There is an explosion of vendor activity around chatbots, but what most retailers want to know is which competitors are using them for conversational commerce and how are they using them.
Who Is Doing What?
The big four voice-command platforms are Apple Siri, Amazon Alexa, Google Home and Microsoft Cortana. Each has functions that operate like a personal assistant, one who is always ready to help consumers via voice commands and operate at scale – no matter how many people talk to Siri or Alexa at any given moment they are always ready to respond.
The messaging platform Kik, aimed at teenagers, and Facebook Messenger actively encourage and support creation of chatbots. As a result, thousands of chatbots have sprung up on these platforms in less than a year.
Retailers that have made the leap into chatbots, using either voice command or text messaging, include:
Whole Foods allows users to search for recipes and find store locations. More than 50% of its recipe searches happen in grocery store aisles.
1-800-Flowers rolled out one of the first bots on Facebook Messenger, which allows users to send flowers and gifts, make gift suggestions, process orders, and send shipping updates.
eBay has the ShopBot smart personal shopping assistant that helps visitors find the best deals.
Macy’s On Call answers common customer questions, such as where to find specific products and is available in both English and Spanish.
Victoria Secret Pink has a Kik chatbot that enables teenage girls to find the perfect bra. Teens answer a few questions about their current bra fit in order to receive customized size and Pink product recommendations.
Tommy Hilfiger’s TMY.GRL on Facebook Messenger promotes Tommy’s fashion line for supermodel Gigi Hadid. Fashionistas can learn about Gigi, access behind-the-scenes content, and shop.

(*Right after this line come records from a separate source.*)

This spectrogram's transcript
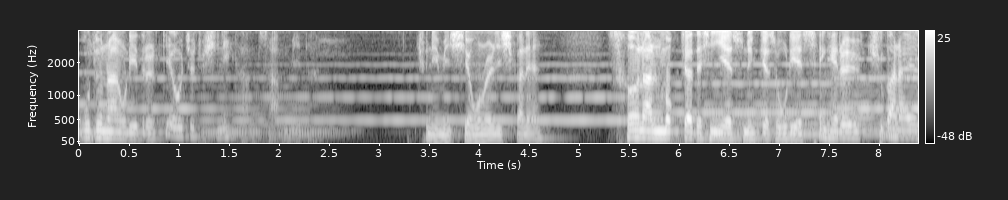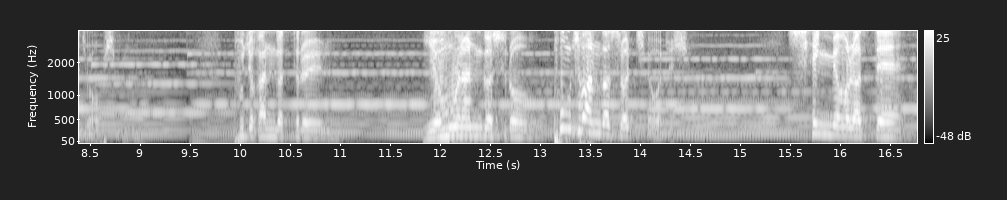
우둔한 우리들을 깨우쳐 주시니 감사합니다. 주님이 시 오늘 이 시간에 선한 목자 되신 예수님께서 우리의 생애를 주관하여 주옵시며 부족한 것들을 영원한 것으로 풍성한 것으로 채워주시고 생명을 얻되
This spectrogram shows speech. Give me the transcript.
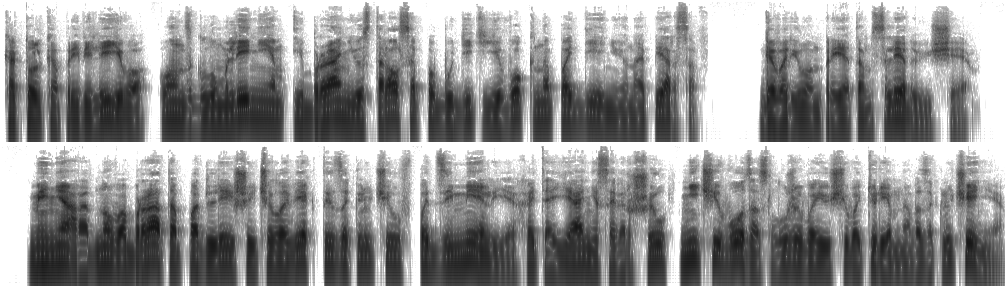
Как только привели его, он с глумлением и бранью старался побудить его к нападению на персов. Говорил он при этом следующее – меня, родного брата, подлейший человек, ты заключил в подземелье, хотя я не совершил ничего заслуживающего тюремного заключения.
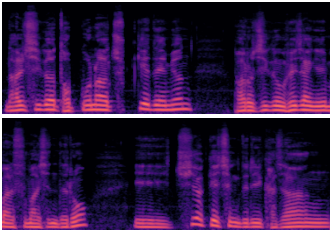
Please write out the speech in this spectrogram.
날씨가 덥거나 춥게 되면 바로 지금 회장님이 말씀하신 대로 이 취약 계층들이 가장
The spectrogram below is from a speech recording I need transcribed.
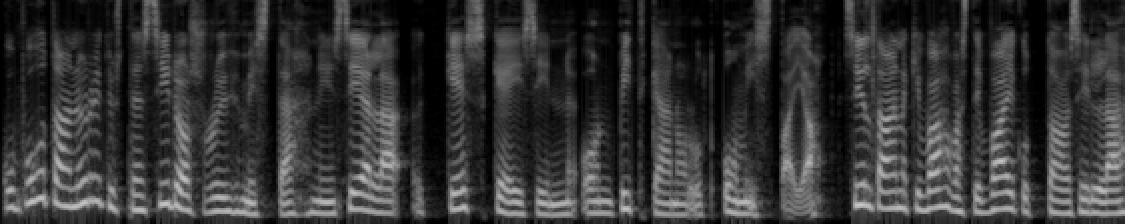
Kun puhutaan yritysten sidosryhmistä, niin siellä keskeisin on pitkään ollut omistaja. Siltä ainakin vahvasti vaikuttaa, sillä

H&M’s Kik bot offers teens outfit inspiration and on-demand personal styling. The bot pulls from H&M’s product lines to build a whole outfit.
Burberry’s Facebook Messenger bot shares new collections and doubles as a live customer service portal. It also invites users to explore clothing and view sketches of its clothing lines
Sephora is in a chatbot class all by itself. It started with a Kik bot that shares makeup recommendations, videos, tutorials and tips for eyes, lips, face, hair and nails. It then launched a Facebook Messenger chatbot called Sephora Virtual Artist that allows users to upload a selfie and try on different lip colors, which has received more than four million visits. Recently it launched the Sephora Reservation Assistant on Facebook that uses natural language processing to book makeover appointments. Each of these bots can process orders.
The use cases extend far beyond retail into banking, travel, hospitality, entertainment, healthcare, and consumer goods. Specific scenarios where chatbots can shine include:
Customer service: Be the first point of contact in a helpdesk chat session. If the bot cannot provide the needed service, it can intelligently route the call to an agent
Search and answer questions: Be an intelligent personal assistant and knowledge navigator
Shopping: Bots can be the gateway to product discovery, product details, and guided recommendations
Service provider: If you order food or schedule a meeting or provide information about a store, there can be a bot for that.
A chatbot, like any new technology, has limitations. To work effectively in conversational commerce scenarios three things are required:
Shoppers must get useful information
The experience must be convenient
The interaction must not be annoying in some way (ask too many questions, for example)
If these three requirements are met, studies dating back to the 1960s show humans will not care if they are engaging with a computer or not.
I told Siri she provided me with great service three separate times and she came back with three different answers. The funniest was this: “’I am putting myself to the fullest possible use, which is all I think any conscious entity can ever hope to do.’ Sorry, I stole that line from HAL.”
Who doesn’t love Siri!